# Assigned task
The task calls for each record to be given again unchanged, minus any pictures.

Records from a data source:
————————

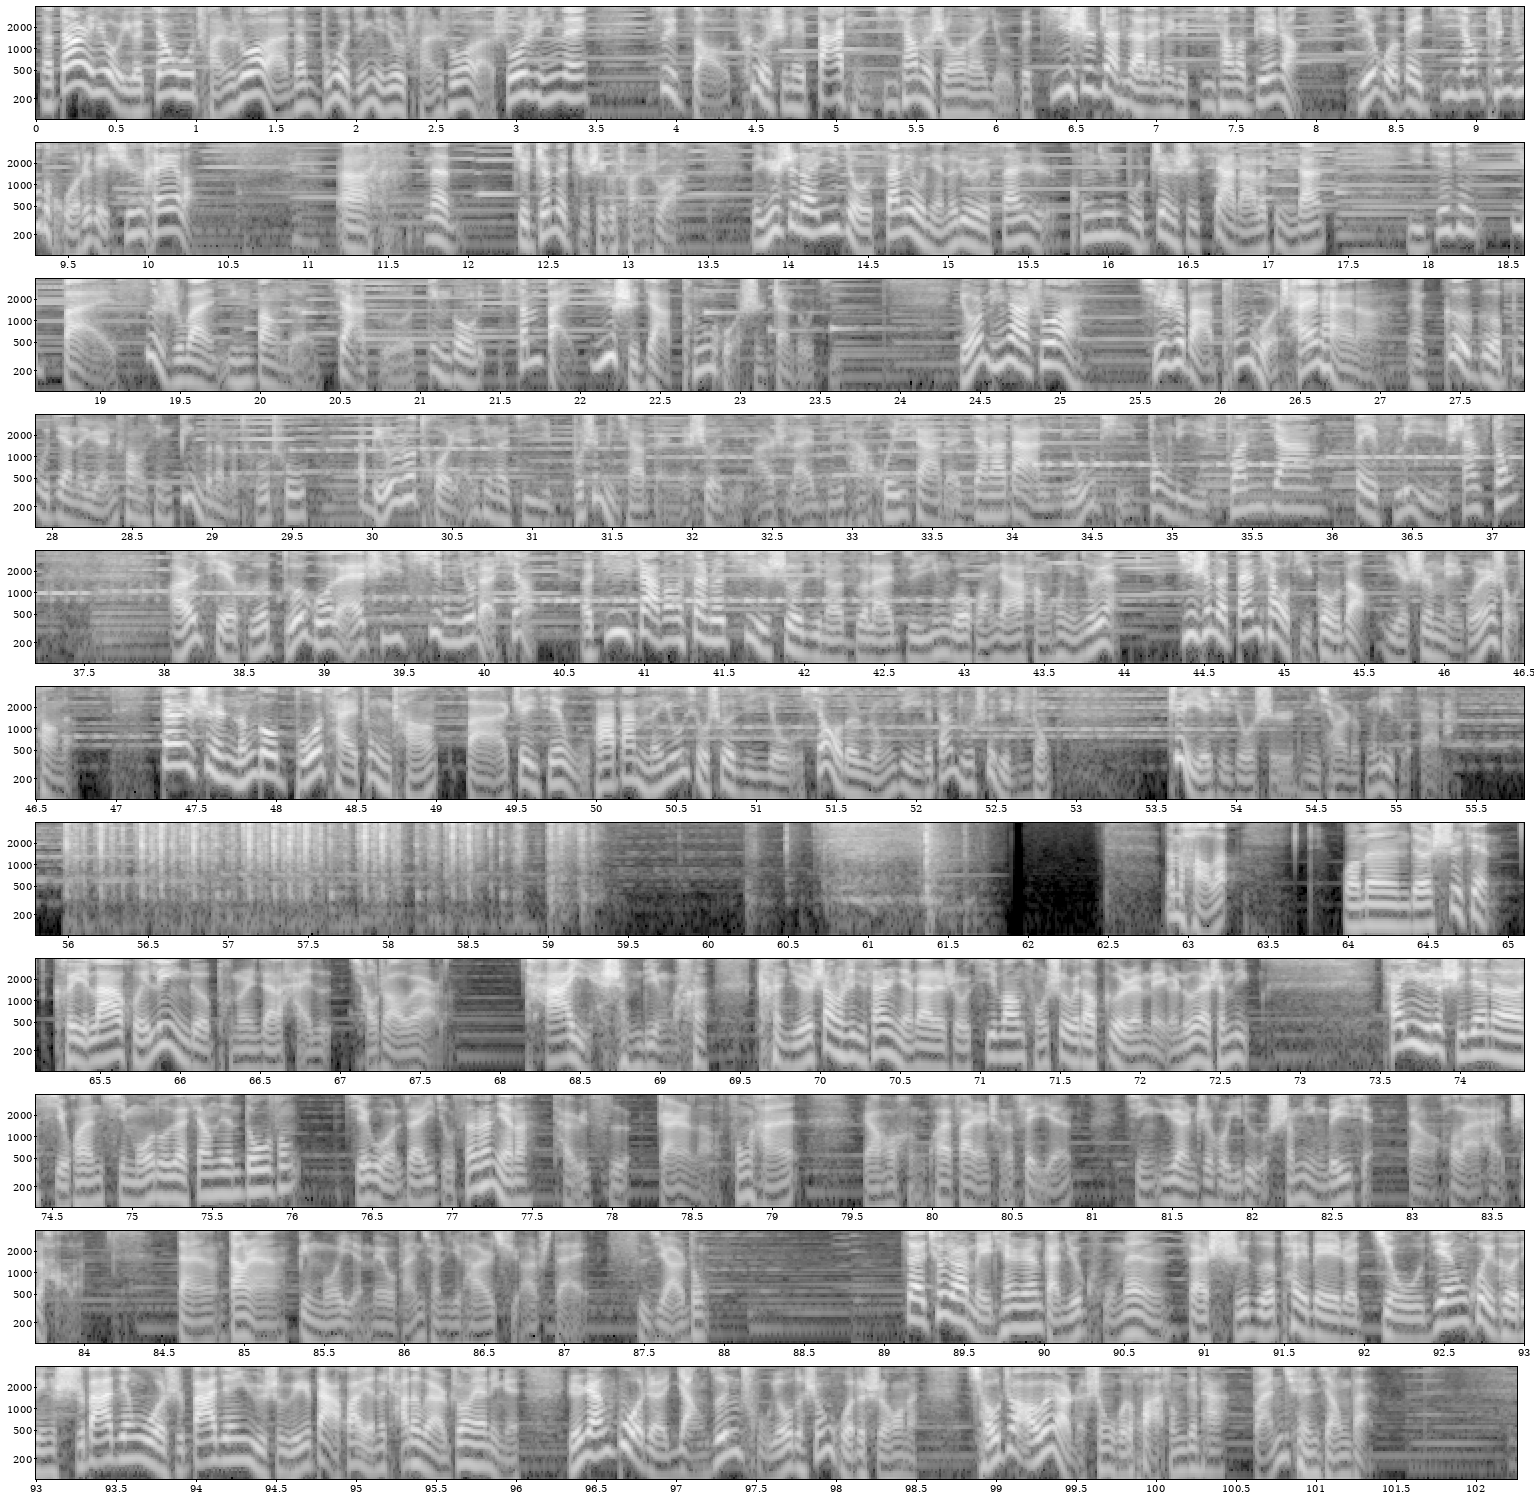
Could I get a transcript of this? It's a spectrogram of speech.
那当然也有一个江湖传说了，但不过仅仅就是传说了，说是因为最早测试那八挺机枪的时候呢，有个机师站在了那个机枪的边上，结果被机枪喷出的火是给熏黑了。啊，那这真的只是一个传说啊。于是呢，一九三六年的六月三日，空军部正式下达了订单。以接近一百四十万英镑的价格订购了三百一十架喷火式战斗机。有人评价说啊，其实把喷火拆开呢，那各个部件的原创性并不那么突出。那比如说椭圆形的机翼不是米切尔本人的设计，而是来自于他麾下的加拿大流体动力专家贝弗利·山斯通，而且和德国的 H 一七零有点像。呃，机翼下方的散热器设计呢，则来自于英国皇家航空研究院。机身的单壳体构造也是美国人首创的。但是能够博采众长，把这些五花八门的优秀设计有效地融进一个单独设计之中，这也许就是米切尔的功力所在吧。那么好了，我们的视线可以拉回另一个普通人家的孩子乔治奥威尔了，他也生病了。感觉上世纪三十年代的时候，西方从社会到个人，每个人都在生病。他业余的时间呢，喜欢骑摩托在乡间兜风。结果，在一九三三年呢，他有一次感染了风寒，然后很快发展成了肺炎。进医院之后，一度有生命危险，但后来还治好了。但当然，病魔也没有完全离他而去，而是在伺机而动。在丘吉尔每天仍然感觉苦闷，在实则配备着九间会客厅、十八间卧室、八间浴室和一个大花园的查特维尔庄园里面，仍然过着养尊处优的生活的时候呢，乔治奥威尔的生活的画风跟他完全相反。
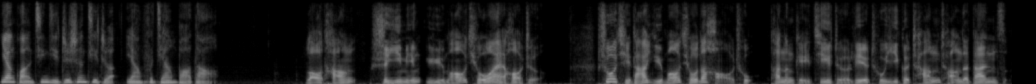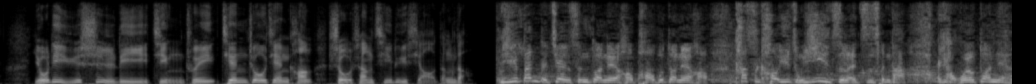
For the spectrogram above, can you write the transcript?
央广经济之声记者杨富江报道。老唐是一名羽毛球爱好者，说起打羽毛球的好处，他能给记者列出一个长长的单子，有利于视力、颈椎、肩周健康、受伤几率小等等。一般的健身锻炼也好，跑步锻炼也好，它是靠一种意志来支撑它。哎呀，我要锻炼，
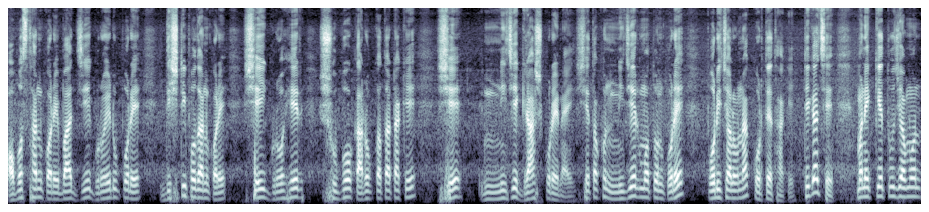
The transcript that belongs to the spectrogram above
অবস্থান করে বা যে গ্রহের উপরে দৃষ্টি প্রদান করে, সেই গ্রহের শুভ কারকতাটাকে সে নিজে গ্রাস করে নেয়। সে তখন নিজের মতন করে পরিচালনা করতে থাকে। ঠিক আছে? মানে কেতু যেমন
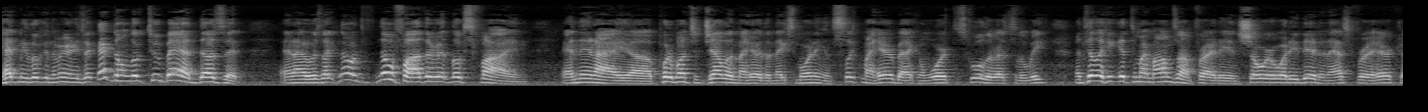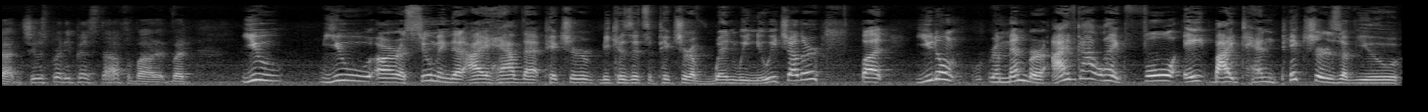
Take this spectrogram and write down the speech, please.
had me look in the mirror and he's like that don't look too bad does it? And i was like no no father it looks fine. And then i uh, put a bunch of gel in my hair the next morning and slicked my hair back and wore it to school the rest of the week until i could get to my mom's on friday and show her what he did and ask for a haircut. And she was pretty pissed off about it but You you are assuming that I have that picture because it's a picture of when we knew each other, but you don't remember. I've got like full eight by ten pictures of you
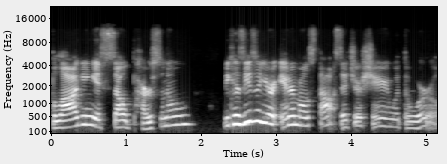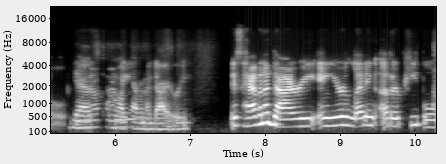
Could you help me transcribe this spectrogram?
blogging is so personal because these are your innermost thoughts that you're sharing with the world. Yeah, you know it's kind of like having a diary. It's having a diary and you're letting other people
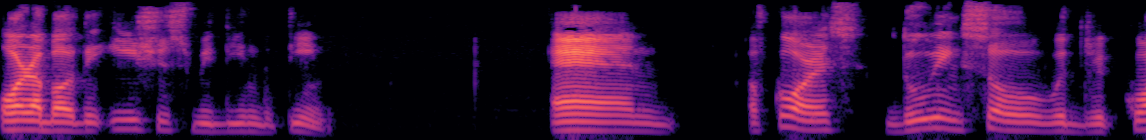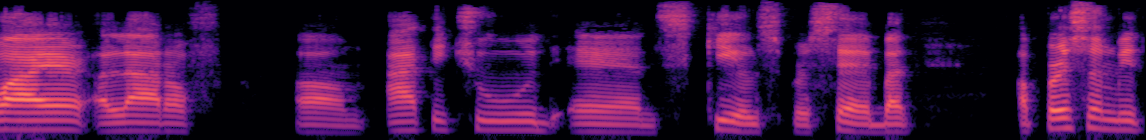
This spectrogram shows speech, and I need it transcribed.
or about the issues within the team. And of course, doing so would require a lot of um, attitude and skills per se, but a person with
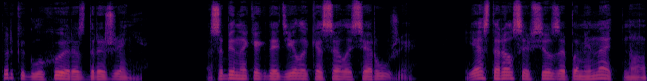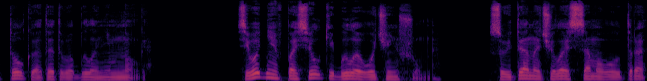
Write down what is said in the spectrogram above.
только глухое раздражение. Особенно, когда дело касалось оружия. Я старался все запоминать, но толку от этого было немного. Сегодня в поселке было очень шумно. Суета началась с самого утра.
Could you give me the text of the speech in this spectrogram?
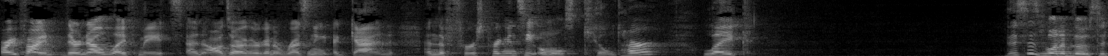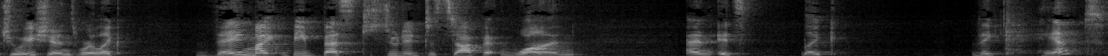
all right, fine, they're now life mates and odds are they're going to resonate again. And the first pregnancy almost killed her. Like this is one of those situations where like they might be best suited to stop at one and it's like they can't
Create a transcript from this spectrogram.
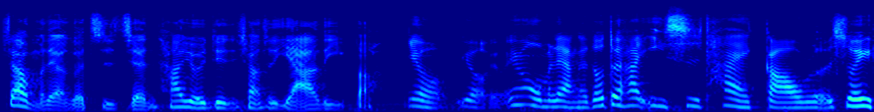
在我们两个之间，它有一点像是压力吧。有有有，因为我们两个都对他意识太高了，所以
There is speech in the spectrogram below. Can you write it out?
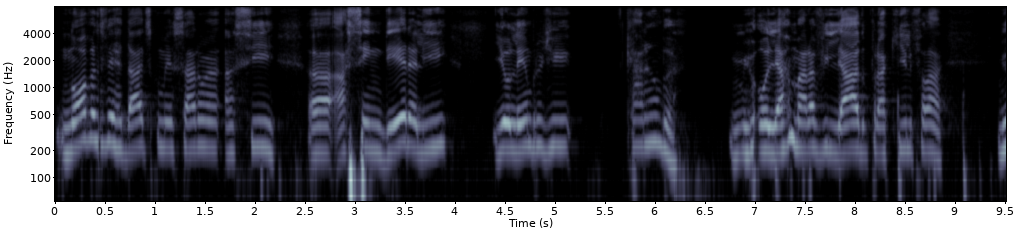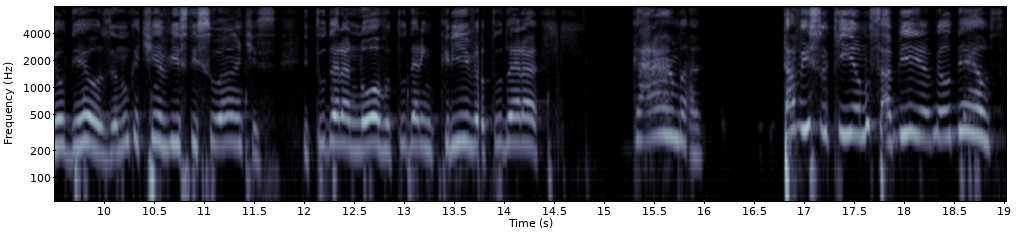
novas verdades começaram a, a se a, acender ali. E eu lembro de, caramba, olhar maravilhado para aquilo e falar: meu Deus, eu nunca tinha visto isso antes. E tudo era novo, tudo era incrível, tudo era. Caramba! Estava isso aqui, eu não sabia, meu Deus!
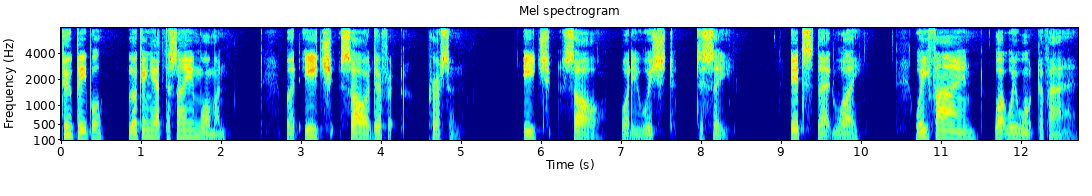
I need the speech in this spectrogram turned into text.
Two people looking at the same woman, but each saw a different person. Each saw what he wished to see. It's that way. We find what we want to find.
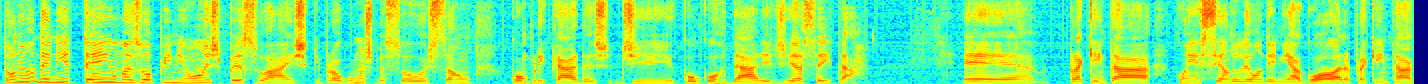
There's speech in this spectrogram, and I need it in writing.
Então, Leon Denis tem umas opiniões pessoais que para algumas pessoas são complicadas de concordar e de aceitar. É, para quem está conhecendo Leon Denis agora, para quem está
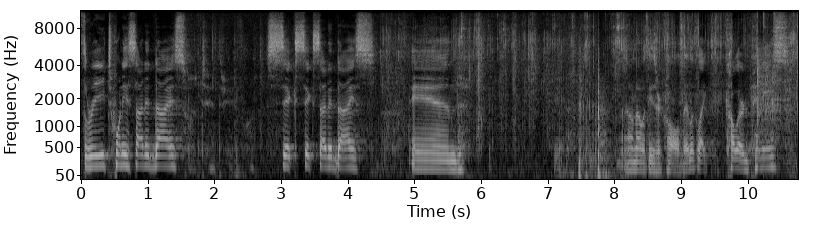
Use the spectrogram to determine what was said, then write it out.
three 20-sided dice, six six-sided dice, and I don't know what these are called. They look like colored pennies.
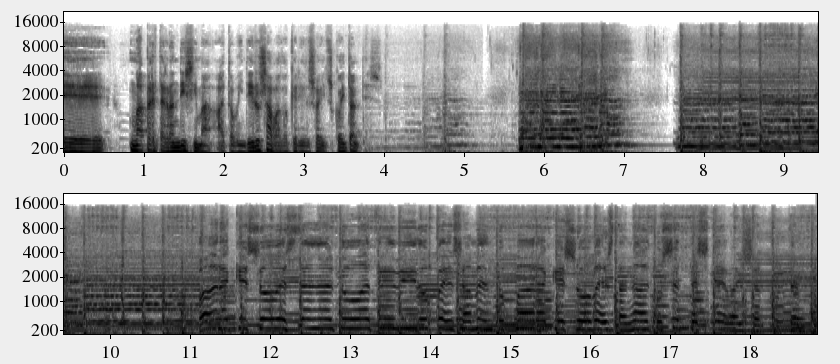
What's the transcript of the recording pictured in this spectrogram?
e eh, unha aperta grandísima ata o vindeiro sábado, queridos ointes, coitantes. que sobes tan alto atrevido pensamento para que sobes tan alto se tes que baixar co tempo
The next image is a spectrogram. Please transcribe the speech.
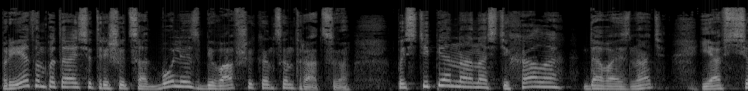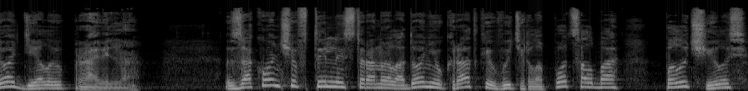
при этом пытаясь отрешиться от боли, сбивавшей концентрацию. Постепенно она стихала, давая знать «я все делаю правильно». Закончив тыльной стороной ладони, украдкой вытерла пот со лба. Получилось.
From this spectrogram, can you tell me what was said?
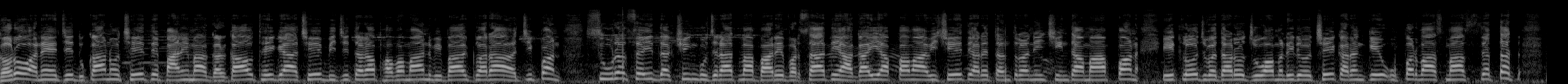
ઘરો અને જે દુકાનો છે તે પાણીમાં ગરકાવ થઈ ગયા છે. બીજી તરફ હવામાન વિભાગ દ્વારા હજી પણ સુરત સહિત દક્ષિણ ગુજરાતમાં ભારે વરસાદની આગાહી આપવામાં આવી છે. ત્યારે તંત્રની ચિંતામાં પણ એટલો જ વધારો જોવા મળી રહ્યો છે, કારણ કે ઉપરવાસમાં સતત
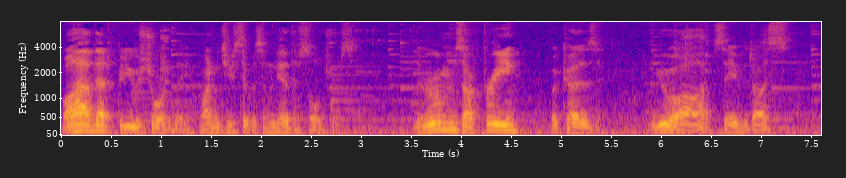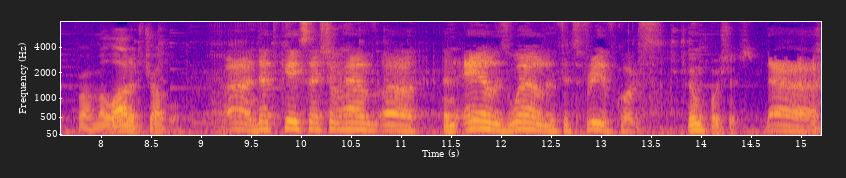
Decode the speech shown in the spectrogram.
Well, I'll have that for you shortly. Why don't you sit with some of the other soldiers? The rooms are free because you all have saved us from a lot of trouble. Ah, in that case, I shall have uh, an ale as well, if it's free, of course. Don't push it. Ah,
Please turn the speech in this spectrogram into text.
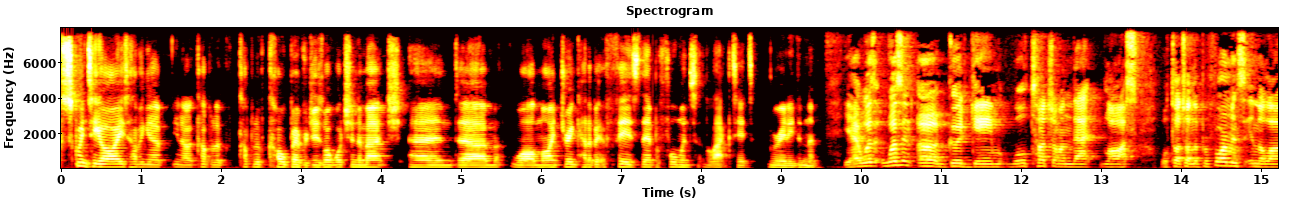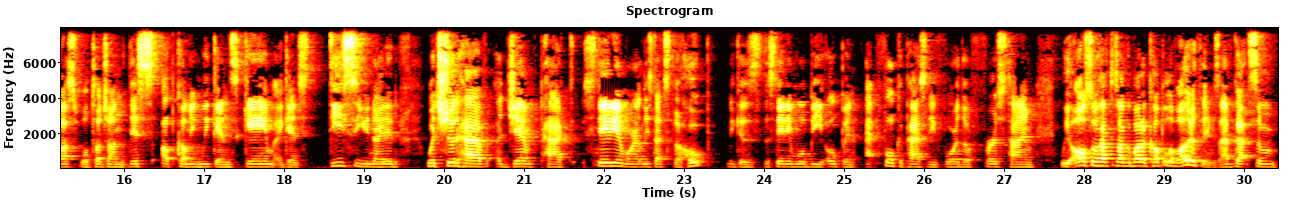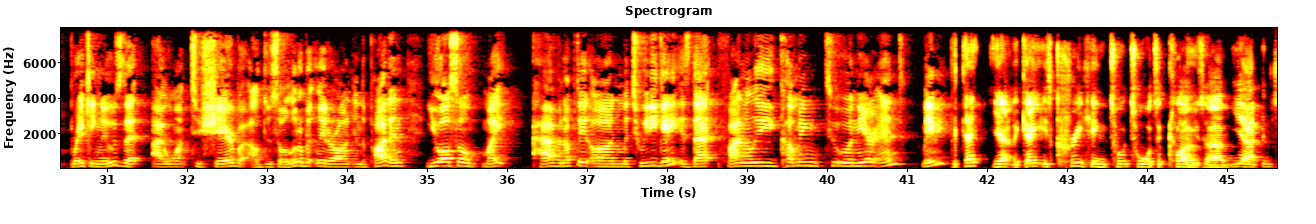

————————

# Solution to this task
Could I get a transcript of this? It's a spectrogram of speech.
那当然也有一个江湖传说了，但不过仅仅就是传说了，说是因为最早测试那八挺机枪的时候呢，有个机师站在了那个机枪的边上，结果被机枪喷出的火是给熏黑了。啊，那这真的只是一个传说啊。于是呢，一九三六年的六月三日，空军部正式下达了订单。以接近一百四十万英镑的价格订购了三百一十架喷火式战斗机。有人评价说啊，其实把喷火拆开呢，那各个部件的原创性并不那么突出。那比如说椭圆形的机翼不是米切尔本人的设计，而是来自于他麾下的加拿大流体动力专家贝弗利·山斯通，而且和德国的 H 一七零有点像。呃，机翼下方的散热器设计呢，则来自于英国皇家航空研究院。机身的单壳体构造也是美国人首创的。但是能够博采众长，把这些五花八门的优秀设计有效地融进一个单独设计之中，这也许就是米切尔的功力所在吧。那么好了，我们的视线可以拉回另一个普通人家的孩子乔治奥威尔了，他也生病了。感觉上世纪三十年代的时候，西方从社会到个人，每个人都在生病。他业余的时间呢，喜欢骑摩托在乡间兜风。结果，在一九三三年呢，他有一次感染了风寒，然后很快发展成了肺炎。进医院之后，一度有生命危险，但后来还治好了。但当然，病魔也没有完全离他而去，而是在伺机而动。在丘吉尔每天仍然感觉苦闷，在实则配备着九间会客厅、十八间卧室、八间浴室和一个大花园的查特维尔庄园里面，仍然过着养尊处优的生活的时候呢，乔治奥威尔的生活的画风跟他完全相反。
For the spectrogram above, can you write the transcript?
央广经济之声记者杨富江报道。老唐是一名羽毛球爱好者，说起打羽毛球的好处，他能给记者列出一个长长的单子，有利于视力、颈椎、肩周健康、受伤几率小等等。一般的健身锻炼也好，跑步锻炼也好，它是靠一种意志来支撑它。哎呀，我要锻炼，
The transcript that belongs to the spectrogram above
অবস্থান করে বা যে গ্রহের উপরে দৃষ্টি প্রদান করে, সেই গ্রহের শুভ কারকতাটাকে সে নিজে গ্রাস করে নেয়। সে তখন নিজের মতন করে পরিচালনা করতে থাকে। ঠিক আছে? মানে কেতু যেমন
Take this spectrogram and write down the speech, please.
had me look in the mirror and he's like that don't look too bad does it? And i was like no no father it looks fine. And then i uh, put a bunch of gel in my hair the next morning and slicked my hair back and wore it to school the rest of the week until i could get to my mom's on friday and show her what he did and ask for a haircut. And she was pretty pissed off about it but You you are assuming that I have that picture because it's a picture of when we knew each other, but you don't remember. I've got like full eight by ten pictures of you
Could you help me transcribe this spectrogram?
blogging is so personal because these are your innermost thoughts that you're sharing with the world. Yeah, you know it's kind of like having a diary. It's having a diary and you're letting other people
This spectrogram shows speech, and I need it transcribed.
or about the issues within the team. And of course, doing so would require a lot of um, attitude and skills per se, but a person with
Write down what is said in the spectrogram above.
только глухое раздражение. Особенно, когда дело касалось оружия. Я старался все запоминать, но толку от этого было немного. Сегодня в поселке было очень шумно. Суета началась с самого утра.
Could you give me the text of the speech in this spectrogram?
all right, fine, they're now life mates and odds are they're going to resonate again. And the first pregnancy almost killed her. Like this is one of those situations where like they might be best suited to stop at one and it's like they can't
Create a transcript from this spectrogram.
在我们两个之间，它有一点像是压力吧。有有有，因为我们两个都对他意识太高了，所以
There is speech in the spectrogram below. Can you write it out?
novas verdades começaram a, a se a, acender ali. E eu lembro de, caramba, olhar maravilhado para aquilo e falar: meu Deus, eu nunca tinha visto isso antes. E tudo era novo, tudo era incrível, tudo era. Caramba! Estava isso aqui, eu não sabia, meu Deus!
I need the speech in this spectrogram turned into text.
Two people looking at the same woman, but each saw a different person. Each saw what he wished to see. It's that way. We find what we want to find.
There's speech in this spectrogram, and I need it in writing.
Então, Leon Denis tem umas opiniões pessoais que para algumas pessoas são complicadas de concordar e de aceitar. É, para quem está conhecendo Leon Denis agora, para quem está
Use the spectrogram to determine what was said, then write it out.
three 20-sided dice, six six-sided dice, and I don't know what these are called. They look like colored pennies.
What's the transcript of the recording pictured in this spectrogram?
e eh, unha aperta grandísima ata o vindeiro sábado, queridos ointes, coitantes. que sobes tan alto atrevido pensamento para que sobes tan alto se tes que baixar co tempo
The next image is a spectrogram. Please transcribe the speech.
при этом пытаясь отрешиться от боли, сбивавшей концентрацию. Постепенно она стихала, давая знать «я все делаю правильно». Закончив тыльной стороной ладони, украдкой вытерла пот со лба. Получилось.
From this spectrogram, can you tell me what was said?
ઘરો અને જે દુકાનો છે તે પાણીમાં ગરકાવ થઈ ગયા છે. બીજી તરફ હવામાન વિભાગ દ્વારા હજી પણ સુરત સહિત દક્ષિણ ગુજરાતમાં ભારે વરસાદની આગાહી આપવામાં આવી છે. ત્યારે તંત્રની ચિંતામાં પણ એટલો જ વધારો જોવા મળી રહ્યો છે, કારણ કે ઉપરવાસમાં સતત
Decode the speech shown in the spectrogram.
Well, I'll have that for you shortly. Why don't you sit with some of the other soldiers? The rooms are free because you all have saved us from a lot of trouble. Ah, in that case, I shall have uh, an ale as well, if it's free, of course. Don't push it. Ah,
Please turn the speech in this spectrogram into text.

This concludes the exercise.